By CRISTINA JANNEY
Farm income is on the decline and that is causing significant financial stress on Kansas farmers, a K-State professor told a conference on farmer mental health Feb. 8 at FHSU.
The event was sponsored by High Plains Mental Health with the assistance from a grant from the Robert E. and Patricia A. Schmidt Foundation.
Dr. Mykel Taylor, associate professor at K-State, specializing in agricultural economics, set the stage for the conference by explaining one of the most significant stressors in the ag culture — money.
"There has been a change in the demeanor of farmers from being very positive to being very reserved," she said.
Between 2014 and 2017, the suicide rate in the 20 northwest counties served by High Plains Mental Health increased by 64 percent.
Ninety-one percent of farmers and farm workers reported finances as a significant issues, said Kimberly Nelson, regional administrator for the Substance Abuse and Mental Health Service Administration.

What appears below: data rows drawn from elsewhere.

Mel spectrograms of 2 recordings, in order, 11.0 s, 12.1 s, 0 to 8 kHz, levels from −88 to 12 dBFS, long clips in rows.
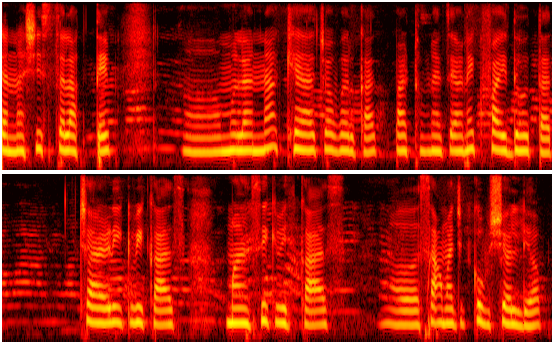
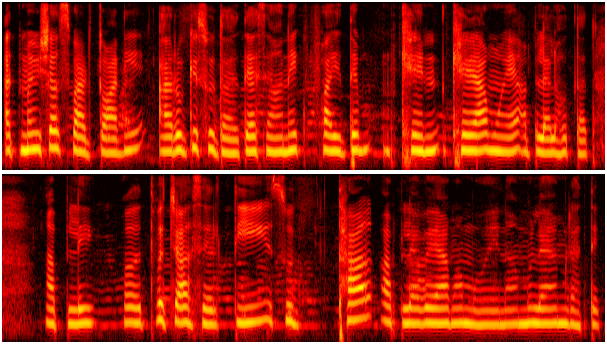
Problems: constant background noise, continuous background conversations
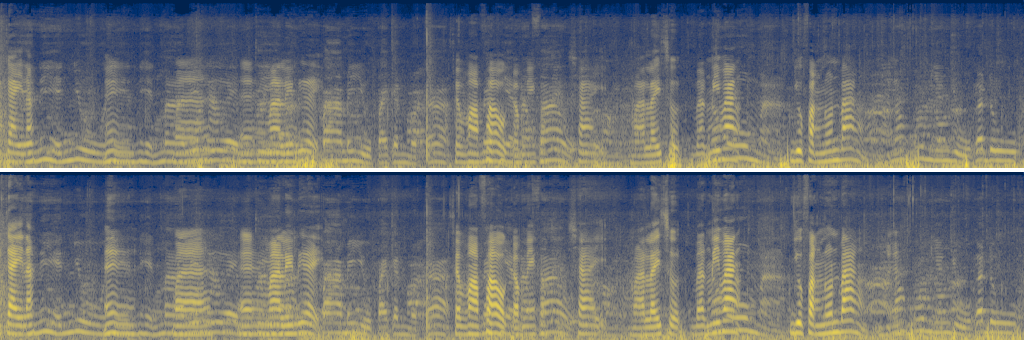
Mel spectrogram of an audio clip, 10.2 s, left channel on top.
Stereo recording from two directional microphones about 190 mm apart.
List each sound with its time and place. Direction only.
0.1 s speech: 35° right (ahead or behind)
1.7 s speech: 50° right (ahead or behind)
4.5 s speech: 40° right (ahead or behind)
6.4 s speech: 35° right (ahead or behind)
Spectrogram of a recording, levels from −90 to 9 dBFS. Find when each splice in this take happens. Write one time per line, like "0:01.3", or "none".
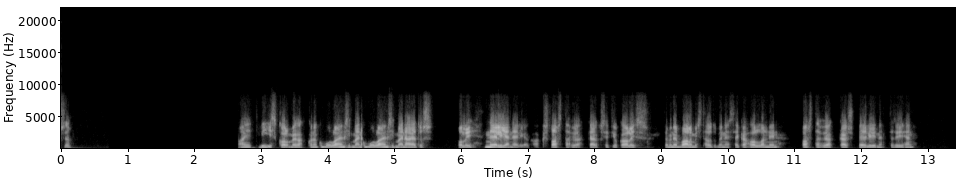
0:04.5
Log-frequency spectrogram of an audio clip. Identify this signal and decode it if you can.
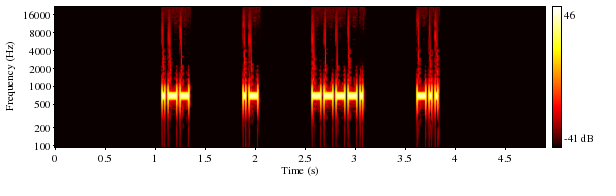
Morse code, heard as a keyed tone, about 40 wpm, spaced as for 14 wpm, 700 Hz. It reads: WA9D
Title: USA Call Signs - 6x Character Spacing - 40wpm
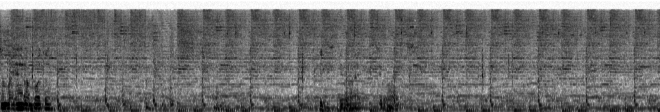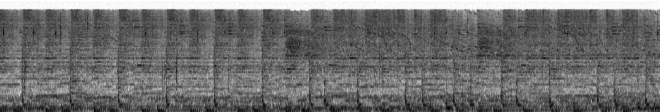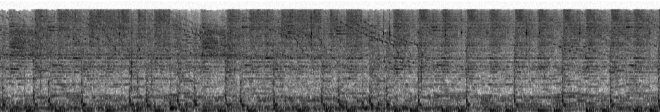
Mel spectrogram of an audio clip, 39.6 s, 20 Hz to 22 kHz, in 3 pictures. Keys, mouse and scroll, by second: 4.5 click, 6.9 click, 8.0-10.8 alt+right drag, 10.8-13.6 alt+right drag, 14.3 click, 16.1 click, 16.6 right click, 17.6-20.9 alt+right drag, 20.9-22.4 alt+right drag, 22.5-24.2 alt+right drag, 24.2-26.8 right drag, 26.8-28.7 alt+right drag, 28.7 click, 29.3-30.8 alt+right drag, 30.8 right click, 32.6 click, 34.7 alt+right click, 35.6 right click, 36.5-39.6 right drag.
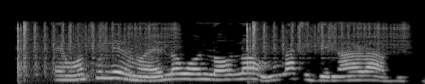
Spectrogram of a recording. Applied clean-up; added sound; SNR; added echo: classical method Wiener filter.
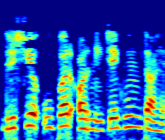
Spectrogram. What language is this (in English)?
Hindi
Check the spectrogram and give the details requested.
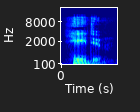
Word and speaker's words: Hedone: Hedone, pronounced Hedone.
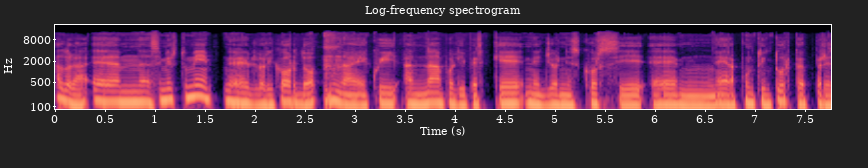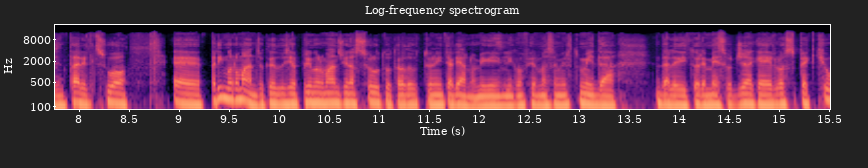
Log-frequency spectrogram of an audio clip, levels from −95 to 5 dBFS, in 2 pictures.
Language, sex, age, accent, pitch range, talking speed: Italian, male, 30-49, native, 105-125 Hz, 185 wpm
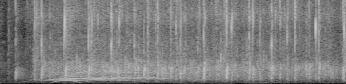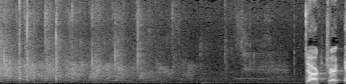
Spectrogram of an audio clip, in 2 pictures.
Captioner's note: applause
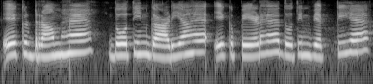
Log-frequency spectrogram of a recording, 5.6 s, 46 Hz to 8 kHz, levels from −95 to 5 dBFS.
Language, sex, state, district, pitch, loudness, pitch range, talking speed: Hindi, female, Chhattisgarh, Raipur, 280 Hz, -14 LUFS, 260-315 Hz, 150 wpm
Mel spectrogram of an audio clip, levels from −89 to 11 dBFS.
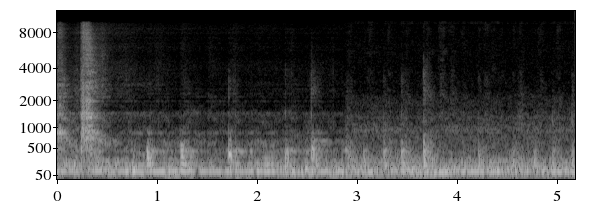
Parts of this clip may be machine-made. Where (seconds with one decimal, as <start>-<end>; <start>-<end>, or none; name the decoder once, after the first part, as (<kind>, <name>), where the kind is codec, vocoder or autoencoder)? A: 0.0-2.9 (codec, SNAC)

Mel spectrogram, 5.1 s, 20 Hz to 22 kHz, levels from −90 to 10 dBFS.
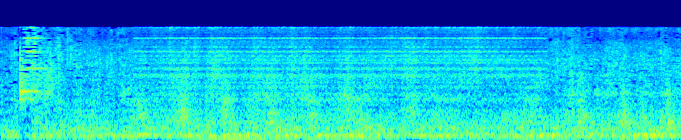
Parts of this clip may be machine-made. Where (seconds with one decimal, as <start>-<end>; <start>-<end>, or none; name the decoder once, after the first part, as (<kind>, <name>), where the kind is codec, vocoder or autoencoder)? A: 1.0-4.1 (autoencoder, DAC-VAE)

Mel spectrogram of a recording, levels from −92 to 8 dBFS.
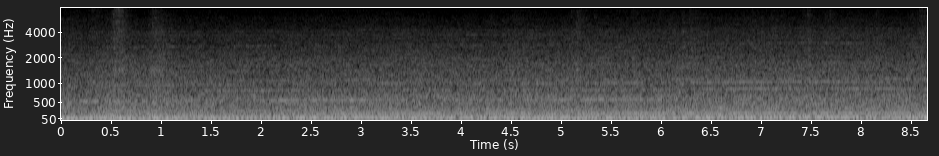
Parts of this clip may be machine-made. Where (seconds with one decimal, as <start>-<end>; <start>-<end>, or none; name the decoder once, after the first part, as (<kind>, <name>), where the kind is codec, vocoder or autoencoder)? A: none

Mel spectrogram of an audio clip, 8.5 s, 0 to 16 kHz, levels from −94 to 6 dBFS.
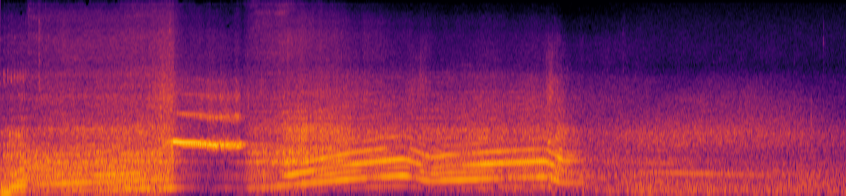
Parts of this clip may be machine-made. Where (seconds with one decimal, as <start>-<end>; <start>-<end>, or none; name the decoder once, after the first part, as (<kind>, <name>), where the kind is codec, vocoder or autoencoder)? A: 0.5-1.2 (codec, SNAC)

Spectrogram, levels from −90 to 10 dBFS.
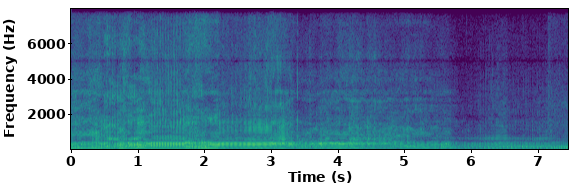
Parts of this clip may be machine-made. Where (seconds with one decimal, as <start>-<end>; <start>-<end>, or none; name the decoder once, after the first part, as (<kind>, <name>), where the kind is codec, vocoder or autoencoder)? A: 0.0-1.2 (codec, SNAC); 1.7-2.2; 3.0-5.8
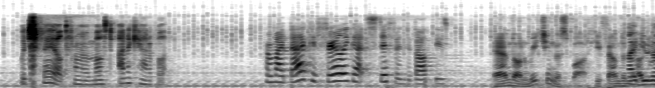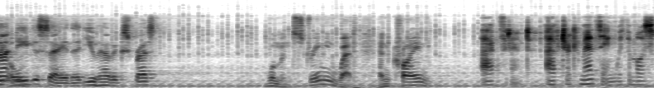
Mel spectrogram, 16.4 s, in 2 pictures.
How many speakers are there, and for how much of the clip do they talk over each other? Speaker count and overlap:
4, about 5%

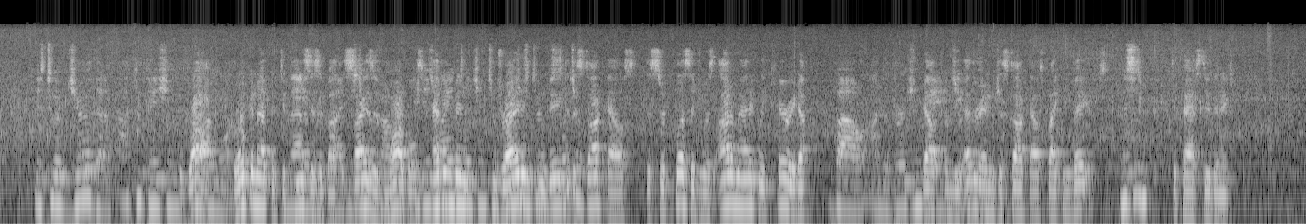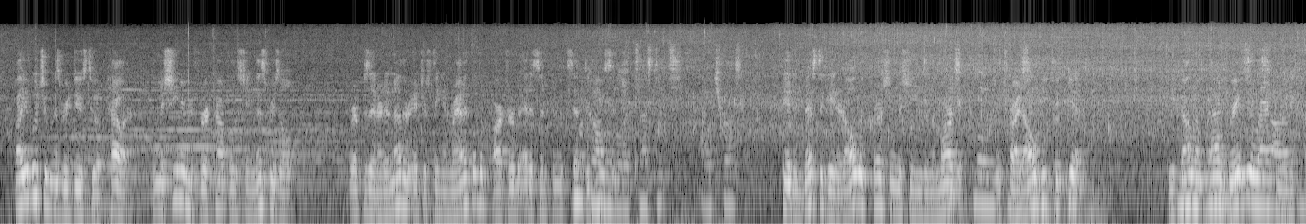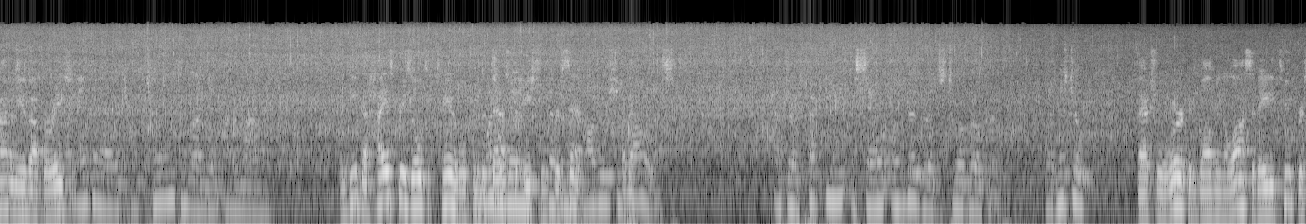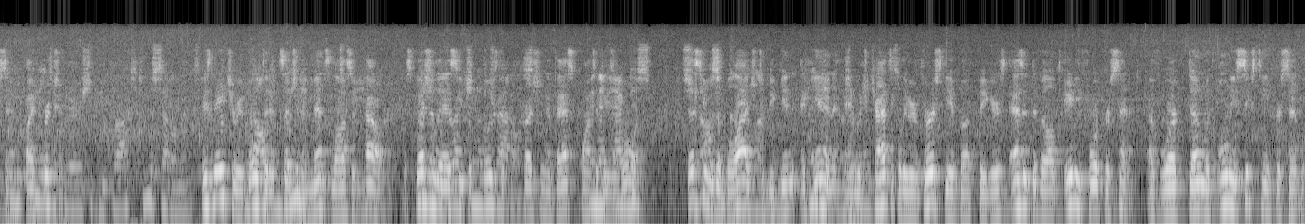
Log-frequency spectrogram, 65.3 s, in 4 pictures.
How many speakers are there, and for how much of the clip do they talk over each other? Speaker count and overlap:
2, about 36%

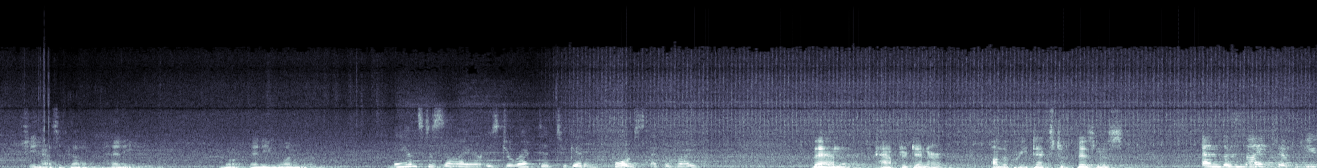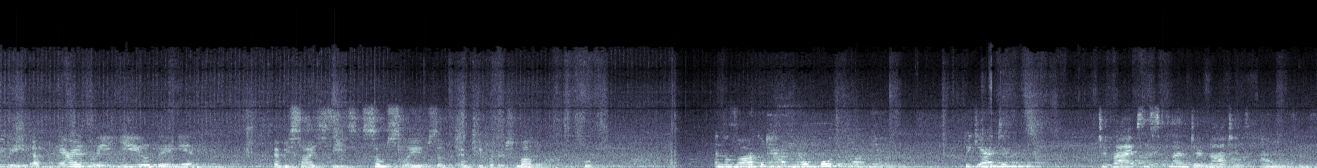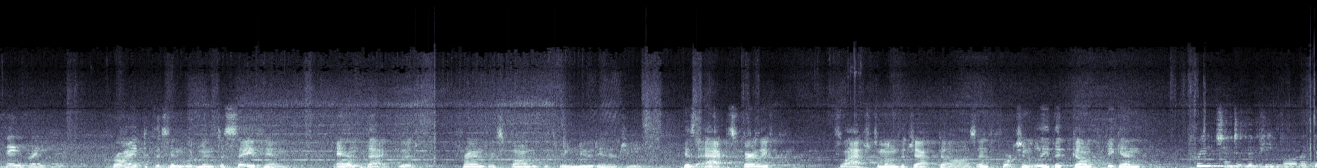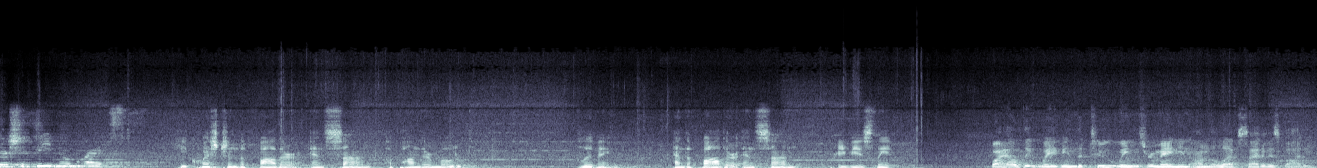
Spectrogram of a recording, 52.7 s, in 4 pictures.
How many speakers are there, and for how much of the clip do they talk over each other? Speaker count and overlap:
8, no overlap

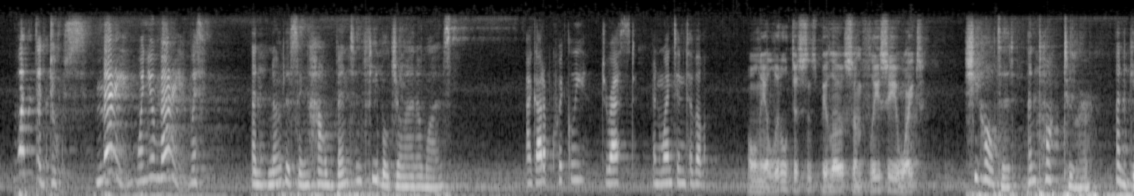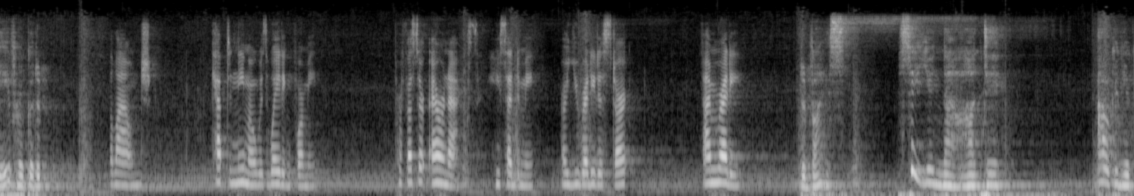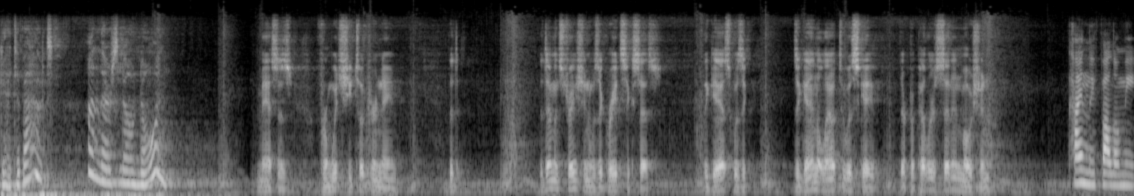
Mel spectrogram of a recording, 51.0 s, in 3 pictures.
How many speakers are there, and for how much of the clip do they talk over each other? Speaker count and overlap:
4, no overlap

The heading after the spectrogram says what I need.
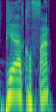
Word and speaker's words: Pierre Coffin: voices all the Minions I'm sorry it's Pierre cof and I will not hear it any other way for the rest of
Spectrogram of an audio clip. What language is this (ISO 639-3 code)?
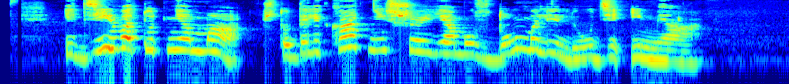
bel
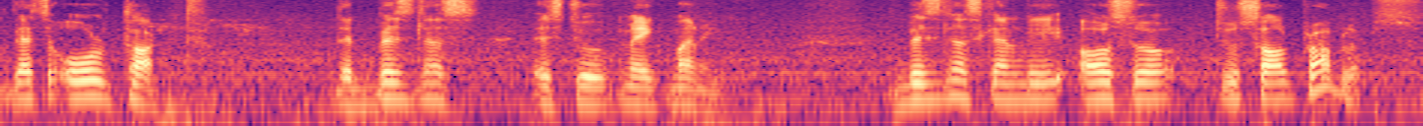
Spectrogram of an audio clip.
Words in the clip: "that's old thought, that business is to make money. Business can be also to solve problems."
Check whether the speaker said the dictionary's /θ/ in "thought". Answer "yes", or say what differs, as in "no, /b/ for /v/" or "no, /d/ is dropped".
no, /t/ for /θ/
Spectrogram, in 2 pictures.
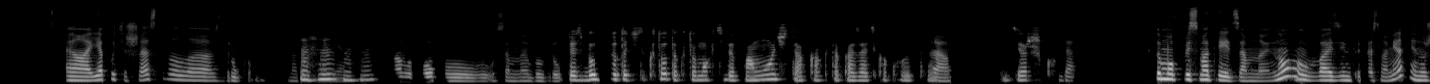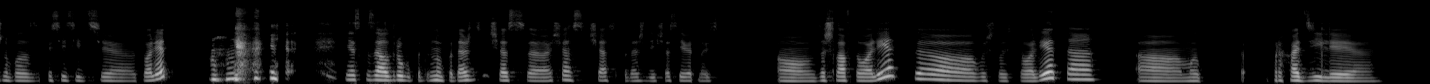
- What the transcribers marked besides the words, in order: tongue click; other noise; laugh; tapping
- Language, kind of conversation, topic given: Russian, podcast, Расскажите о случае, когда незнакомец выручил вас в путешествии?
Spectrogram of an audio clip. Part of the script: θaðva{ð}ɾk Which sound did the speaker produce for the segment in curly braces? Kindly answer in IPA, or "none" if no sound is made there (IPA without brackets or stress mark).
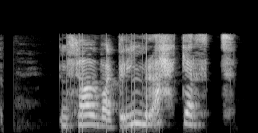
none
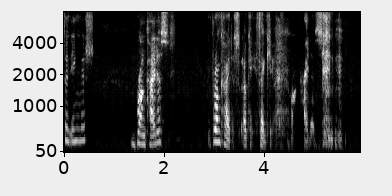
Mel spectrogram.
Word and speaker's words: bronchitis: How is it pronounced in English? Bronchitis.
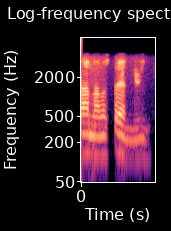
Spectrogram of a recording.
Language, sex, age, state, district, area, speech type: Telugu, male, 60+, Andhra Pradesh, Nandyal, urban, conversation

Eighty-seven percent of farmers and farm workers said cost of treatment was a barrier to seeking treatment for mental illness, which topped the list of barriers, Nelson said.
Taylor said returns have declined on wheat, corn, sorghum and soybeans. However, the costs for machinery and to purchase land have increased.
"We have moved from boom to bust, and it has happened very quickly," she said.
The statewide average for farm income peaked at about $130,000 per year. But in 2018, the statewide average for net income fell to $100,000.
However, those were averages and income varied depending on what part of the state you lived.
In 2015, 67 percent of farmers made less than $50,000 per year. Taylor said this is a sobering statistic considering the average farm family has about $70,000 per year in living expenses.
The fastest growing expense in the farm family budget is health insurance, she said.
Another indication of the struggling farmer came from bankruptcy filings — 35 in 2018. This was the highest number in Kansas since 1996. However, farm bankruptcies in the last two years are still well below the numbers seen in the 1980s during a major collapse of the farm economy.
Farmers are seeing higher costs of production, which is causing cash flow problems. Debt levels are on the rise, Taylor said, and farmers are looking at alternative crops as the price of wheat continues to be depressed.
The federal government funded special payments to farmers affected by the trade war in 2019. The average Kansas farmer received about $58,000, which accounted for 50 to 58 percent of farm income that year.
However, there are no planned federal payments under this plan for 2020.
"I think 202o is going to be scary," Taylor said. "If we have bad or average weather and not great commodity prices, it is going to be hard on producers."
High Plains Mental Health has a 24-hour crisis line that can be reached at 1-800-432-0333. The National Suicide Prevention Lifeline is 1-800-273-TALK (8255). The national suicide crisis text line can be reached at 741741.
To make appointments at High Plains, call the main telephone line at 1-800-432-0333 or 785-628-2871. Branch office phone numbers can be found on the High Plains website.
- KS/IA Regional Ag Concern Hotline: 1-800-447-1985
- FarmAid Hotline 1-800-FARM-AID
- Rural Advancement Foundation International Farmer Crisis Hotline 1-866-586-6746
- Kansas Ag Stress Resources kansasagstress.org
- National Farmers Union Farm Crisis Center farmcrisis.nfu.org